ATLANTA — His day on the diamond almost done, Jose Altuve walked over to a clutch of Astros fans clustered behind the netting down the right field line at Minute Maid Park.
For five minutes, he autographed World Series programs, No. 27 jerseys and other items, many of them for kids. A young girl got a ball with Altuve’s signature and joyfully turned to her mother.
“I’m about to cry,” the mom said Wednesday night.
Altuve’s team liked the signs they saw from him earlier in the evening, too.
In a Fall Classic devoid of drama so far, the big-swinging leadoff man is among the few stars to deliver any huge hits.

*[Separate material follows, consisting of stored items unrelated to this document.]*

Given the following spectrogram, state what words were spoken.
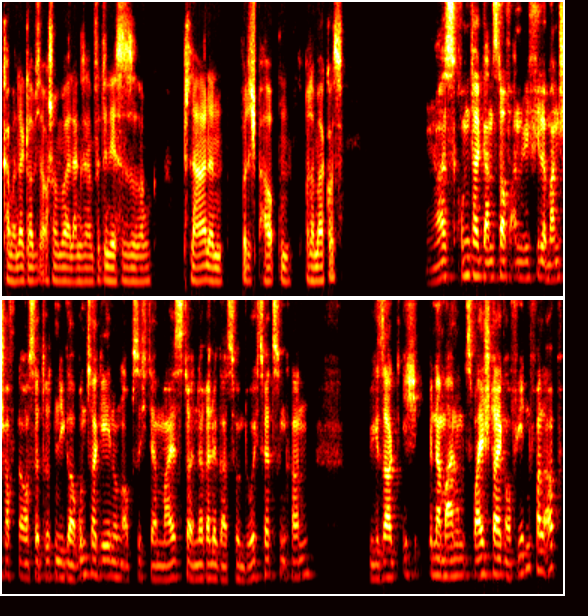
kann man da, glaube ich, auch schon mal langsam für die nächste Saison planen, würde ich behaupten. Oder Markus? Ja, es kommt halt ganz darauf an, wie viele Mannschaften aus der dritten Liga runtergehen und ob sich der Meister in der Relegation durchsetzen kann. Wie gesagt, ich bin der Meinung, zwei steigen auf jeden Fall ab.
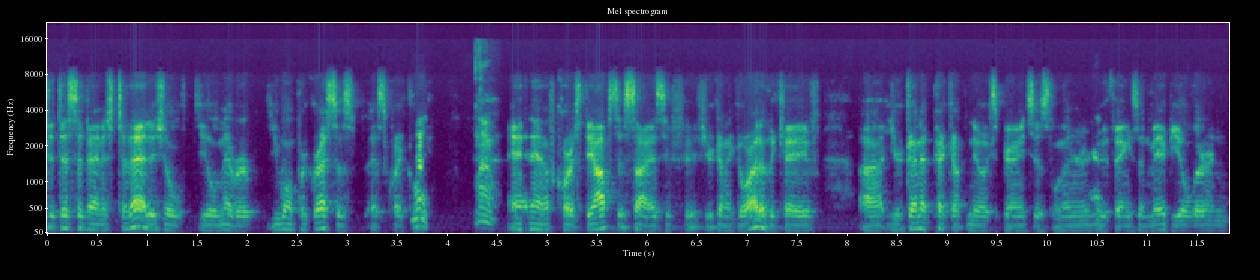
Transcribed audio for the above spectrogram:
the disadvantage to that is you'll you'll never you won't progress as as quickly. No. No. And then, of course, the opposite side, if, if you're going to go out of the cave, uh, you're going to pick up new experiences, learn new things, and maybe you'll learn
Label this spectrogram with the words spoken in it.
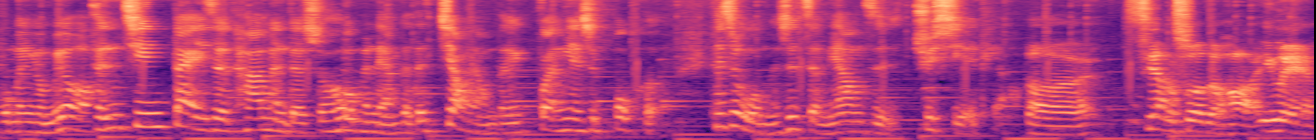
我们有没有曾经带着他们的时候，我们两个的教养的观念是不合，但是我们是怎么样子去协调？呃，这样说的话，因为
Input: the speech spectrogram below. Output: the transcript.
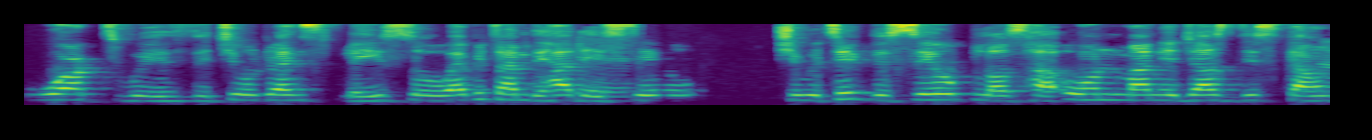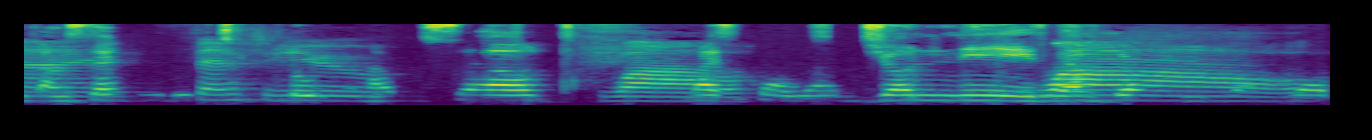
worked with the children's place. So every time they had Okay. a sale, she would take the sale plus her own manager's discount and send Send to you. sell. Wow. My sister, we have journeyed. We have journeyed. Wow.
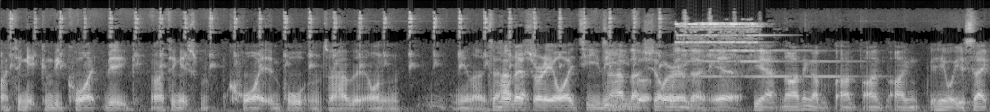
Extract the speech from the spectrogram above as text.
I think it can be quite big. I think it's quite important to have it on, you know, To not have that- necessarily ITV, to have that but wherever. window. Yeah. Yeah, no, I think I'm, I'm, I'm, hear what you say.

Bouncing back from the first three-strikeout game of his postseason career, plus a prolonged slump in the AL Championship Series, Altuve homered and doubled as Houston beat the Atlanta Braves 7-2, tying the matchup at 1-all.
But teammates Carlos Correa, Alex Bregman and AL Championship Series MVP Yordan Alvarez have been mostly silent. Freddie Freeman, Austin Riley and NLCS MVP Eddie Rosario haven’t done much damage for the Braves, either.

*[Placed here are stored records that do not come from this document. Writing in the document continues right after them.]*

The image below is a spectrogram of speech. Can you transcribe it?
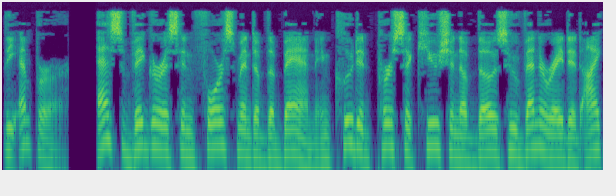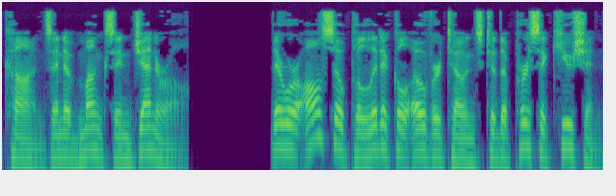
The emperor's vigorous enforcement of the ban included persecution of those who venerated icons and of monks in general. There were also political overtones to the persecution,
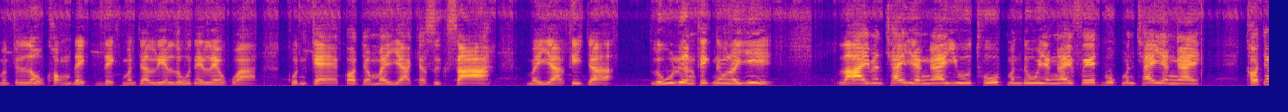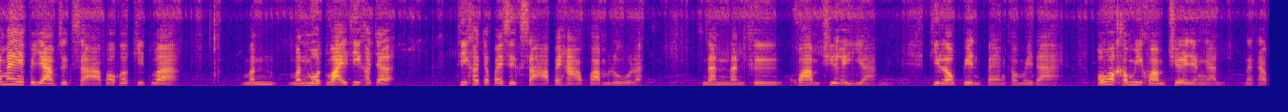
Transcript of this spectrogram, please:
มันเป็นโลกของเด็กเด็กมันจะเรียนรู้ได้เร็วกว่า คนแก่ก็จะไม่อยากจะศึกษา ไม่อยากที่จะรู้เรื่องเทคโนโลยีไลน์มันใช้อย่างไง YouTube มันดูอยังไง Facebook มันใช้อยังไง เขาจะไม่พยายามศึกษาเพราะเขาคิดว่า มันมันหมดวัยที่เขาจะที่เขาจะไปศึกษาไปหาความรู้แล้วนั่นนั่นคือความเชื่ออีกอย่างหนึ่งที่เราเปลี่ยนแปลงเขาไม่ได้ เพราะว่าเขามีความเชื่ออย่างนั้นนะครับ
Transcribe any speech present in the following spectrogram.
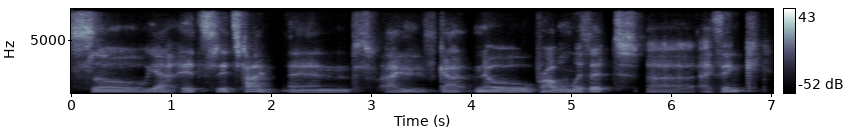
so yeah, it's it's time, and I've got no problem with it. Uh, I think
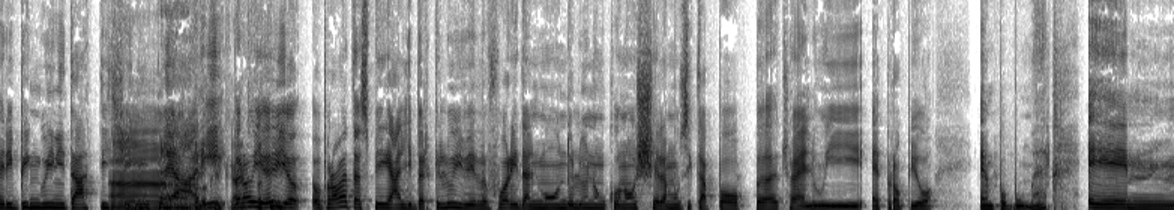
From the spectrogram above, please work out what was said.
per i pinguini tattici Ah, nucleari canta. però io, io ho provato a spiegargli perché lui vive fuori dal mondo lui non conosce la musica pop cioè lui è proprio è un po' boomer e, mm,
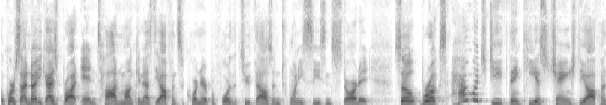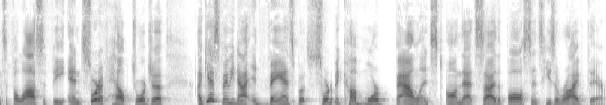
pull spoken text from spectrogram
of course, I know you guys brought in Todd Monken as the offensive coordinator before the 2020 season started. So, Brooks, how much do you think he has changed the offensive philosophy and sort of helped Georgia, I guess maybe not advance, but sort of become more balanced on that side of the ball since he's arrived there?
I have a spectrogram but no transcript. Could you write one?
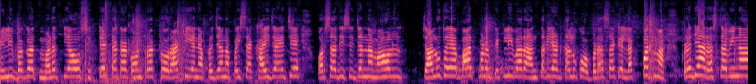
મિલીભગત મળતિયાઓ સિત્તેર ટકા કોન્ટ્રાક્ટો રાખી અને પ્રજાના પૈસા ખાઈ જાય છે. વરસાદી સિઝનના માહોલ ચાલુ થયા બાદ પણ કેટલી વાર આંતરિયાળ તાલુકો અબડાસા કે લખપતમાં પ્રજા રસ્તા વિના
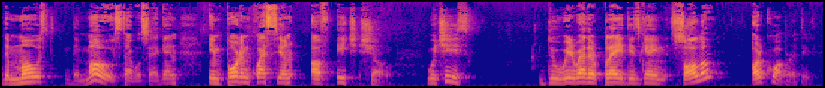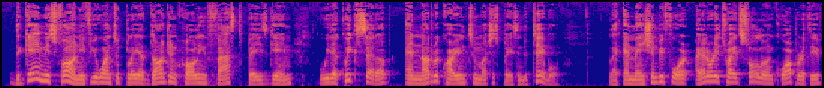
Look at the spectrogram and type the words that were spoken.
the most, the most, I will say again, important question of each show, which is Do we rather play this game solo or cooperative? The game is fun if you want to play a dungeon crawling fast paced game with a quick setup and not requiring too much space in the table. Like I mentioned before, I already tried solo and cooperative,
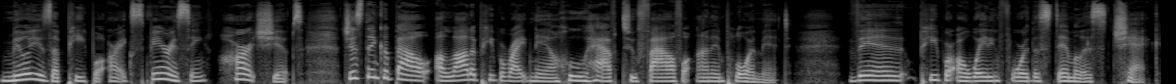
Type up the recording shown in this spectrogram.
Millions of people are experiencing hardships. Just think about a lot of people right now who have to file for unemployment. Then people are waiting for the stimulus check.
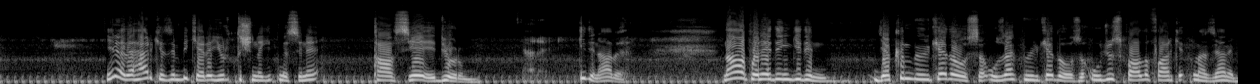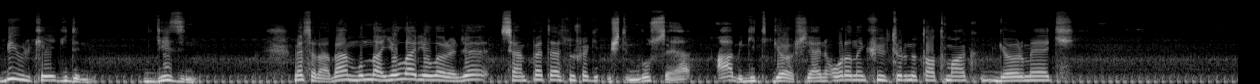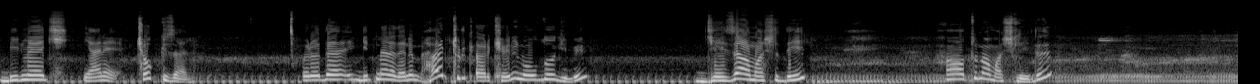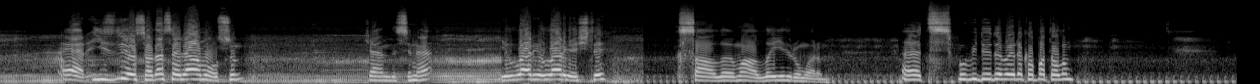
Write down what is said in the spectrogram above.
yine de herkesin bir kere yurt dışına gitmesini tavsiye ediyorum. Yani gidin abi. Ne yapın edin gidin. Yakın bir ülke de olsa, uzak bir ülke de olsa, ucuz pahalı fark etmez. Yani bir ülkeye gidin. Gezin. Mesela ben bundan yıllar yıllar önce St. Petersburg'a gitmiştim Rusya'ya. Abi git gör. Yani oranın kültürünü tatmak, görmek, bilmek yani çok güzel. Orada gitme nedenim her Türk erkeğinin olduğu gibi gezi amaçlı değil hatun amaçlıydı. Eğer izliyorsa da selam olsun kendisine. Yıllar yıllar geçti. Sağlığı mağlığı iyidir umarım. Evet bu videoyu da böyle kapatalım.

“You can be 0 for 20, but what about if you get the big hit? So that’s what playoffs is about,” Altuve said. “I don’t care if I went 0 for 5 last night.”

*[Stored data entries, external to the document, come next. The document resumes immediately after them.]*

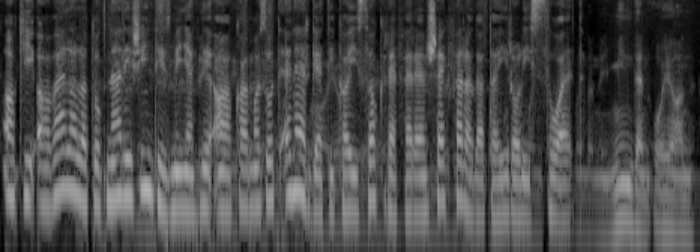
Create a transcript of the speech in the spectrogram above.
aki a vállalatoknál és intézményeknél alkalmazott energetikai szakreferensek feladatairól is szólt minden olyan,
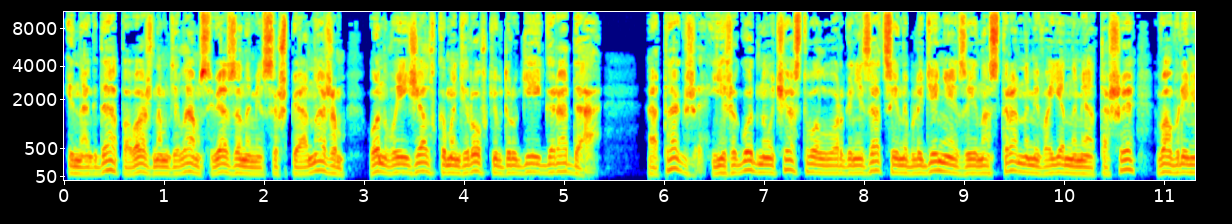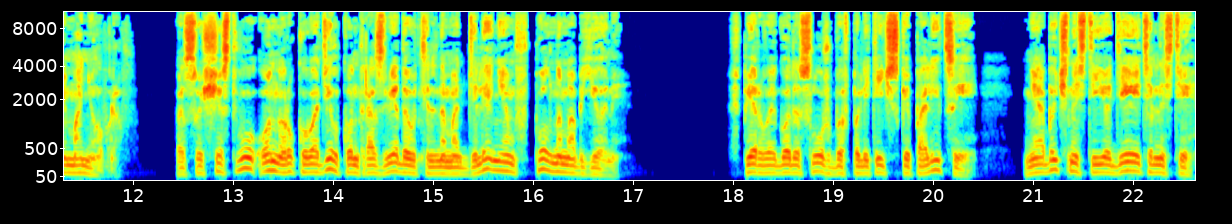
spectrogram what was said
Иногда по важным делам, связанным со шпионажем, он выезжал в командировки в другие города, а также ежегодно участвовал в организации наблюдения за иностранными военными атташе во время маневров. По существу он руководил контрразведывательным отделением в полном объеме. В первые годы службы в политической полиции необычность ее деятельности,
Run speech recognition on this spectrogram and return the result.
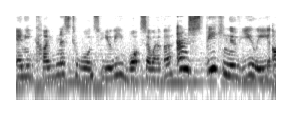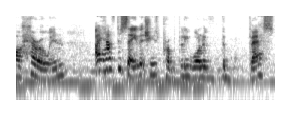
any kindness towards Yui whatsoever. And speaking of Yui, our heroine, I have to say that she's probably one of the best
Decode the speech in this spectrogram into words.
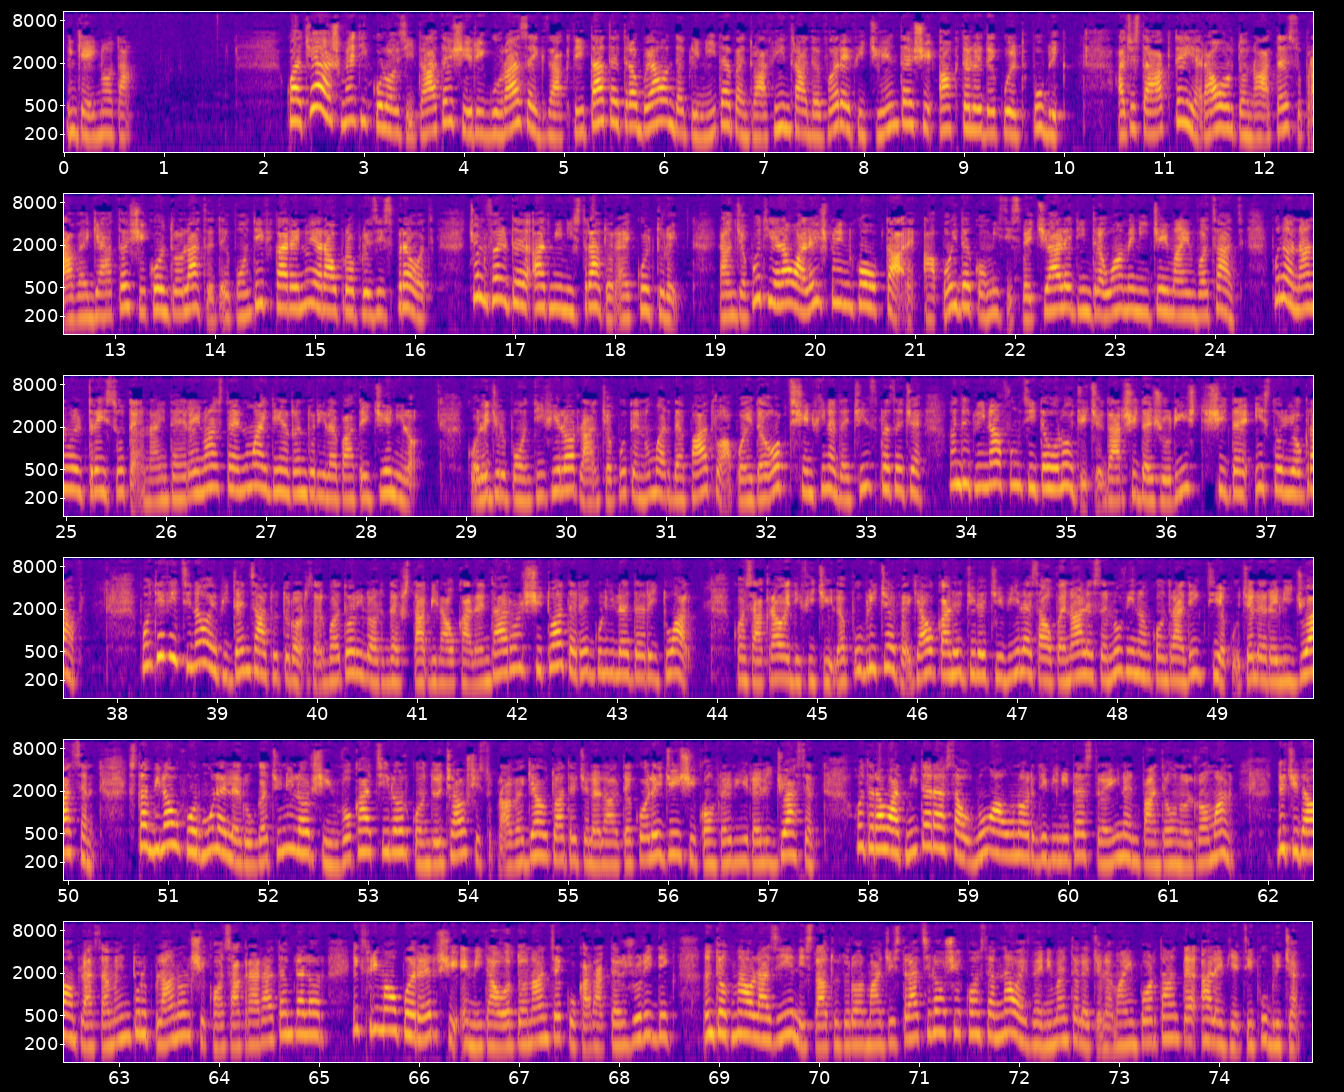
Închei nota. Cu aceeași meticulozitate și riguroasă exactitate trebuiau îndeplinite pentru a fi într-adevăr eficiente și actele de cult public. Aceste acte erau ordonate, supravegheate și controlate de pontifi care nu erau propriu-zis preoți, ci un fel de administratori ai cultului. La început erau aleși prin cooptare, apoi de comisii speciale dintre oamenii cei mai învățați, până în anul 300 înaintea erei noastre numai din rândurile patricienilor. Colegiul pontifilor, la început în număr de patru, apoi de opt și în fine de 15, îndeplinea funcții teologice, dar și de juriști și de istoriografi. Pontifii țineau evidența tuturor sărbătorilor, deci stabilau calendarul și toate regulile de ritual. Consacrau edificiile publice, vegheau ca legile civile sau penale să nu vină în contradicție cu cele religioase, stabilau formulele rugăciunilor și invocațiilor, conduceau și supravegheau toate celelalte colegii și confrerii religioase, hotărau admiterea sau nu a unor divinități străine în panteonul roman, decidau amplasamentul, planul și consacrarea templelor, exprimau păreri și emiteau ordonanțe cu caracter juridic, întocmeau la zi lista tuturor magistraților și consemnau evenimentele cele mai importante ale vieții publice.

As Astros manager Dusty Baker said: “My dad used to tell me it’s OK to get down, just don’t stay down. So he didn’t stay down.”
After a rainy day off, they’ll play Game 3 Friday night at Truist Park, provided the weather is OK. Luis Garcia is set to pitch for the Astros against Ian Anderson. Both of them threw well in the games their teams won to clinch these spots.
It will be the first World Series pairing of rookie starters since the 2006 opener.
That night, Anthony Reyes led St. Louis over Detroit and its newcomer, Justin Verlander. This season, Verlander was on Houston’s injured list while recovering from Tommy John surgery.
Astros reserve Marwin Gonzalez is the only player who has batted against the other team’s starter.
“Hank Aaron used to say, if you’ve never faced a pitcher, you initiate him right away and then kind of kill his spirits,” Baker said. “So hopefully, we can initiate him.”
At 23, Anderson is already an October veteran. He’s made seven postseason starts in two years, going 3-0 with a 1.47 ERA.
“He’s been through a lot in a short major league career, a lot of big experiences, pitched a lot of big games here,” Braves manager Brian Snitker said Thursday.
Garcia, meanwhile, will be forced to bat with no designated hitter in the National League park.
“I like to hit,” said Garcia, who’s hitless in six career at-bats.
The Braves are 5-0 at home this year in the playoffs and are expecting a loud crowd.
“The atmosphere is awesome. Like I say, Braves country is real. It’s real,” Snitker said.
The Astros haven’t visited Truist Park since 2017, the year it opened, meaning many of their players will be seeing it for the first time. The Astros hoped to work out at the stadium Thursday to get familiar with the “dimensions and the caroms and the corners,” Baker said, but rain limited their activity.
The tarp covered the field all day and a few Astros tossed the ball in the outfield before the drizzle turned to showers. The temperatures were in the 50s — a far cry from Houston — and the same kind of weather was in the forecast for Game 3.
Altuve helped the Astros earn their split at home. A postseason perennial, the All-Star second baseman pushed aside a 3-for-24 skid in the ALCS and a hitless opener against the Braves.
Altuve tied former Yankees star Bernie Williams for second on the career postseason home run list with 22, trailing only the 29 by Manny Ramirez.
To Baker, there was nothing surprising about Altuve’s performance. And he figures the other Astros infielders — Correa, Bregman and Yuli Gurriel — also will play key roles.
“They expect good things to happen and they expect to play well. They expect to do good. I found that out last year,” he said.
“We had some guys struggling and they said, well, wait till the playoffs, and we barely squeaked in,” he said. “They said, hey, man, we’re going to turn it on in the playoffs. I haven’t seen many people in this game who can kind of turn it on when they want to.”
Altuve has shown that. In 11 seasons, he’s averaged a home run every 35 at-bats in the regular season; in 75 postseason games, he’s homered once every 14 at-bats.
Baker recalled a slugger he managed in San Francisco, and a speedster who played across the Bay.
“Come to mind like Barry Bonds. He’s like, I’m going to take over this game today, and he takes it over. Rickey Henderson says, hey, man, I’m going to steal three or four bases, and I’m going to take this game over by myself,” Baker said.
“Like I said, you don’t find many players like that, where they have the ability or the mindset or the mind control to do it,” he said.